In your reply, repeat the full listing exactly and leave each picture out.

*Data to use:*
::::::

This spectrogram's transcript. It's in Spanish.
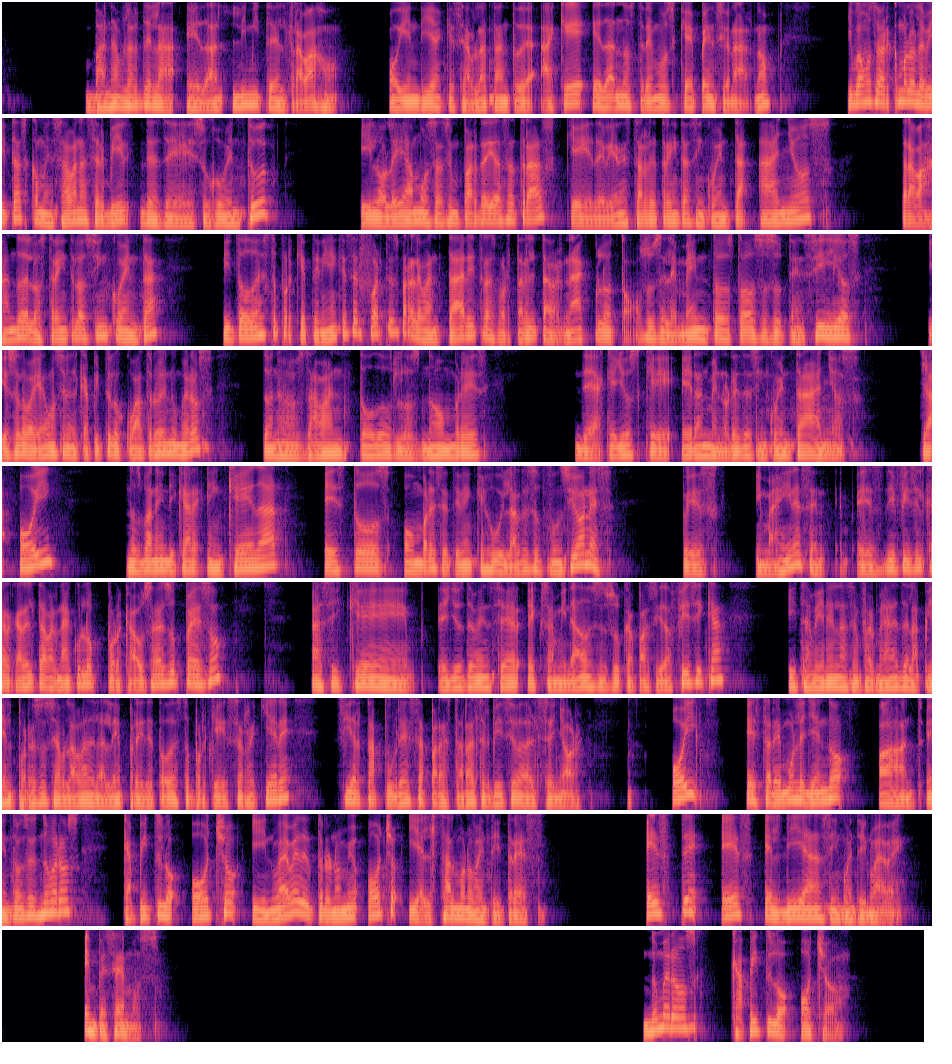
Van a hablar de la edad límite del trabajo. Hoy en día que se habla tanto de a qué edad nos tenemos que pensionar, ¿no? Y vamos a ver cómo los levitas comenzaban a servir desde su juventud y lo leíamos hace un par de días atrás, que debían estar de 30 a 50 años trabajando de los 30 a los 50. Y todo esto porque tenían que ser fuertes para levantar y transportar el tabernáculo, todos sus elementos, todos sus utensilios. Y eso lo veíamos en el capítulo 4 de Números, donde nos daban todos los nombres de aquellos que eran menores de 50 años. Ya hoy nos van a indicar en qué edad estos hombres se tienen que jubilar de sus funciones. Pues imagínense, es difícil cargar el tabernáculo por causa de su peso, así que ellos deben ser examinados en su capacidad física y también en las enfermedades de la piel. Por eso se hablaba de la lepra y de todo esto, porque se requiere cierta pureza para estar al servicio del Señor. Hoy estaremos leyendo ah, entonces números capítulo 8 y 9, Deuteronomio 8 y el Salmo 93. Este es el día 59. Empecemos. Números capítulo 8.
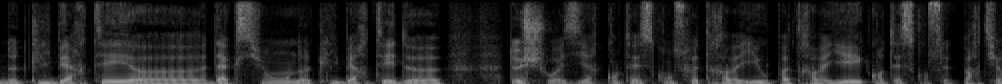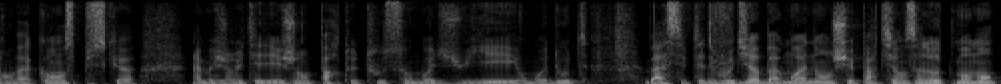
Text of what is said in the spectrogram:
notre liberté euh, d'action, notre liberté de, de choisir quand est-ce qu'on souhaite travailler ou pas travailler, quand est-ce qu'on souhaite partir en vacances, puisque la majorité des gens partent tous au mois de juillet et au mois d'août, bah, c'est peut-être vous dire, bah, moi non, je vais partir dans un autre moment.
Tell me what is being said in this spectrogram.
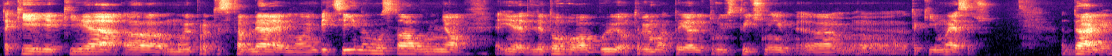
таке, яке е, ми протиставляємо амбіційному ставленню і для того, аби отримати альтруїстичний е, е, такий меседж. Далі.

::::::

*Task result:*
This spectrogram's transcript. It's in Spanish.
Van a hablar de la edad límite del trabajo. Hoy en día que se habla tanto de a qué edad nos tenemos que pensionar, ¿no? Y vamos a ver cómo los levitas comenzaban a servir desde su juventud y lo leíamos hace un par de días atrás, que debían estar de 30 a 50 años trabajando de los 30 a los 50. Y todo esto porque tenían que ser fuertes para levantar y transportar el tabernáculo, todos sus elementos, todos sus utensilios. Y eso lo veíamos en el capítulo 4 de Números, donde nos daban todos los nombres de aquellos que eran menores de 50 años. Ya hoy nos van a indicar en qué edad estos hombres se tienen que jubilar de sus funciones. Pues imagínense, es difícil cargar el tabernáculo por causa de su peso, así que ellos deben ser examinados en su capacidad física y también en las enfermedades de la piel. Por eso se hablaba de la lepra y de todo esto, porque se requiere cierta pureza para estar al servicio del Señor. Hoy estaremos leyendo ah, entonces números capítulo 8 y 9, Deuteronomio 8 y el Salmo 93. Este es el día 59. Empecemos. Números capítulo 8.
Text of what is said in the spectrogram:
notre liberté euh, d'action, notre liberté de, de choisir quand est-ce qu'on souhaite travailler ou pas travailler, quand est-ce qu'on souhaite partir en vacances, puisque la majorité des gens partent tous au mois de juillet et au mois d'août, bah, c'est peut-être vous dire, bah, moi non, je vais partir dans un autre moment.
Tell me what is being said in this spectrogram.
таке, яке е, ми протиставляємо амбіційному ставленню і для того, аби отримати альтруїстичний е, е, такий меседж. Далі.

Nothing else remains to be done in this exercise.